Those who report to a general counsel in large law departments differ from each other on such demographic characteristics as age, gender, race, religion, department tenure, education, and work background. “A team’s demographic heterogeneity, assessed using a variety of indexes, has been found to be negatively related to level of team rapport and informal communication,” according to research cited in the Acad. Mgt. Rev., Feb. 2005 at 72 (citations omitted). Many people tout the benefits of having employees of different backgrounds on teams, such as the direct reports to a general counsel. Yet others claim those differences gum up the works (See my post of June 23, 2009: mixed findings on whether diverse work groups function more effectively.).
More specifically, diversity on a team “impedes task-related processes and reduces information exchange,” not to mention “invoking defensive behaviors, distrust, conflict and hostility.” Other than that, Mrs. Lincoln, how was the play?

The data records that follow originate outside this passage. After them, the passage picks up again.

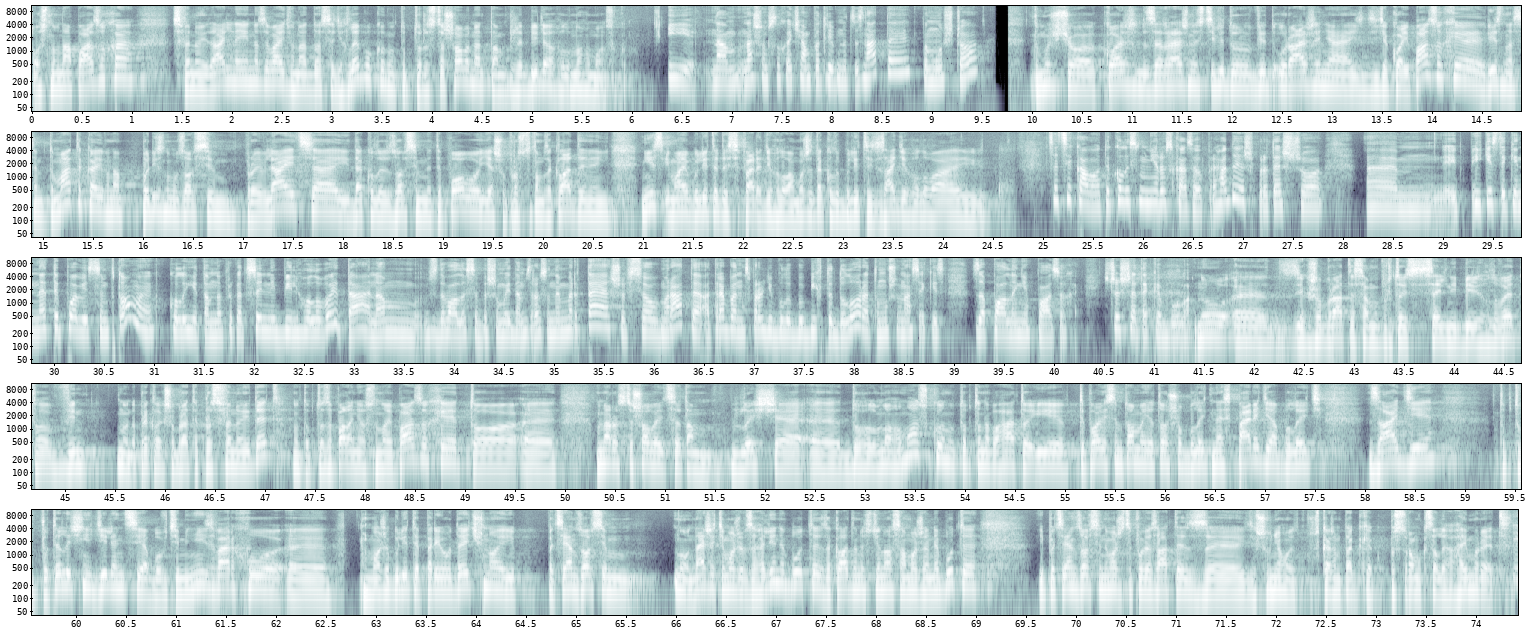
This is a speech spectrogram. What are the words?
основна пазуха, сфеноїдальна її називають, вона досить глибоко, ну тобто розташована там вже біля головного мозку. І нам, нашим слухачам, потрібно це знати, тому що Тому що кожен в залежності від, від ураження якої пазухи різна симптоматика, і вона по-різному зовсім проявляється, і деколи зовсім нетипово. Є, що просто там закладений ніс і має боліти десь спереді голова. Може деколи боліти ззаді голова. І... Це цікаво. Ти колись мені розказував, пригадуєш про те, що ем, якісь такі нетипові симптоми, коли є там, наприклад, сильний біль голови, та нам здавалося б, що ми йдемо зразу на МРТ, що все вмирати, а треба насправді було б бігти до лора, тому що в нас якесь запалення пазухи. Що ще таке було? Ну, е, якщо брати саме про той сильний біль голови, то він, ну, наприклад, якщо брати про сфеноїдит, ну тобто запалення основної пазухи, то е, вона розташовується там ближче е, до головного мозку, ну тобто набагато. І типові симптоми є то, що болить не спереді, а болить ззаді. Тобто в потиличній ділянці або в тіміній зверху е, може боліти періодично, і пацієнт зовсім ну, нежиті може взагалі не бути, закладеності носа може не бути, і пацієнт зовсім не може це пов'язати з що в нього, скажімо так, як по старому казали, гайморит.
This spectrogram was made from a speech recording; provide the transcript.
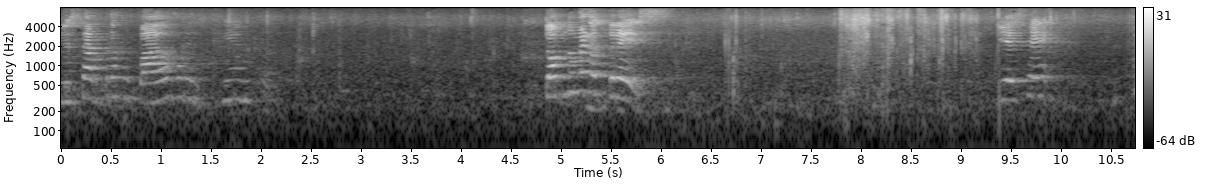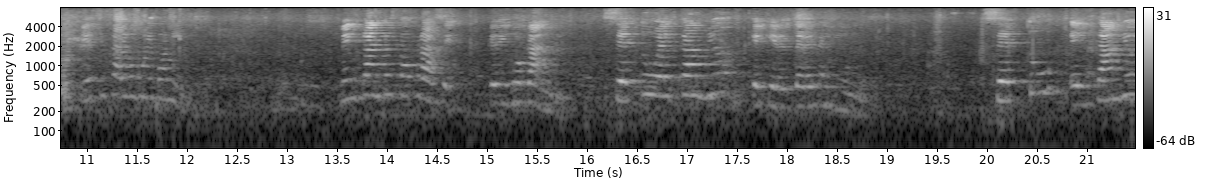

Let’s consider this controversial issue still open. Meanwhile, during the two years since my last collection of posts on diversity (See my post of June 17, 2008: diversity with 29 references.). I have written 13 more (See my post of March 6, 2009: diversity easier in a global law department; Aug. 6, 2008: McDonalds’ Santona and her emphasis on diversity; Sept. 21, 2008 #2: DuPont teaming with Wal-Mart on diversity; Dec. 5, 2008: evaluations of firms on diversity performance; Dec. 14, 2008: Pfizer and diversity initiative; Dec. 14, 2008: generational diversity; April 6, 2009: varied demographics among 20 most influential GCs; April 16, 2009: a tool to understand and encourage diversity in sexual orientation at law firms; May 20, 2009: department with a plethora of diversity; June 24, 2009: some history about efforts by legal departments to encourage use of diverse lawyers in firms; July 13, 2009: Williams Co. ranks firms on diversity and tells them their ranking; Aug. 20, 2009: statements by general counsel in support for good causes; Dec. 7, 2009: Coca-Cola and its best-in-class evaluation of “partner” firms; and Dec. 7, 2009: sizeable internship program at Bristol-Myers Squibb.).